Being able to categorize information is an essential skill in order to adequately operate within society. Everyone from school children to presidents and grandparents utilizes the analytical thinking associated with categorizing information and stimuli on a daily basis. Seemingly simple tasks such as identifying which homework assignments are considered a part of math, reading, writing, or science, is difficult at first and require practice from students. Many vocations, for example, software developers, have to identify the various uses and categories for medical centers when they are designing dental, medical or physical therapy software. Not only do they have to provide the needed areas for proper documentation, scheduling, practice management and billing, but they have to connect all of these categories with numerous sub categories while making it easy to look up an individual patient. This requires immense ability to organize information.
Examples of this skill being necessary are prevalent in our society. Presidents have to assign areas of responsibility to managers and the people they are responsible for, an interior design expert has to be able to transform physical areas through tangible organization of items, and road construction crews have to synchronized according to project progression, crew abilities and weather patterns. There are infinite ways that people are asked to organize information on a daily basis.
Bloom’s Taxonomy is a widely recognized hierarchy of thought patterns and thinking skill development. It starts with knowledge, things that can be directly experienced and remembered, then comes comprehension, which is the understanding gained through observations and associations. Next is application. Being asked to use the information gathered in a similar situation. This level is the first that requires a form of adaptation to new or unique circumstances. This can be more challenging than people realize, especially when it is first being developed. Adaptation requires formation of new information based on relational judgment calls. Following application, analysis begins. This is where much of the information organization takes place.
It is fortunate that a person’s ability to categorize information is not always directly related to their ability to organize a room. A brilliant developer of physical therapy software may work in a mess of an office, yet be able to see the intricacies and relations between various treatments and methods to chart progress. His analytical skills are crucial to creating a physical therapy software program that will be easily understood by other people viewing and using the program. Not only does his software system have to make sense to him, but anyone using it as well.
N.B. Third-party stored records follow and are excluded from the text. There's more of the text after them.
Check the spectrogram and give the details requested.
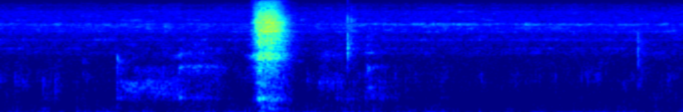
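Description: One sharp sneeze between soft sniffling breaths, over steady low room rumble; a single sneeze.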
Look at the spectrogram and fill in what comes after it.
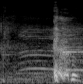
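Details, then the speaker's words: Persistent, harsh cough from a friend at Baglung Kalika temple: a single short cough bursts out over ringing temple bells; companion says the friend is worn out from constant coughing. "लागिरा छ यार मुरा आको साथी खोकी लाएर लास्टै बनाए छ एकदम"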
A good physical therapy software designer would also have to be proficient in the next level of Bloom’s Taxonomy. Synthesis is taking various ideas that may initially seem unrelated and putting them together to form a new concept. It involves the use of creativity in finding connections and potential uses for portions of the initial ideas. The last item listed, is evaluation. This requires a lot of creativity and assessment to be involved. Looking objectively at your own thoughts can be very difficult. Looking at them with the intent to find flaws and improve their quality requires even more objectivity and recognition of what is effective and what is not. This is a skill that managers, presidents, teachers and almost any employer, desire to see in their staff. If a person is able to evaluate their own decisions and actions, then they will be able to initiate self-improvement much more quickly. To use the example of a physical therapy software designer, if he is able to spot an improvement that needs to be made in the programming, he can fix it immediately. Otherwise, the feedback would generally come from user feedback that gets filtered through managers and back to the designer, which takes a lot more time.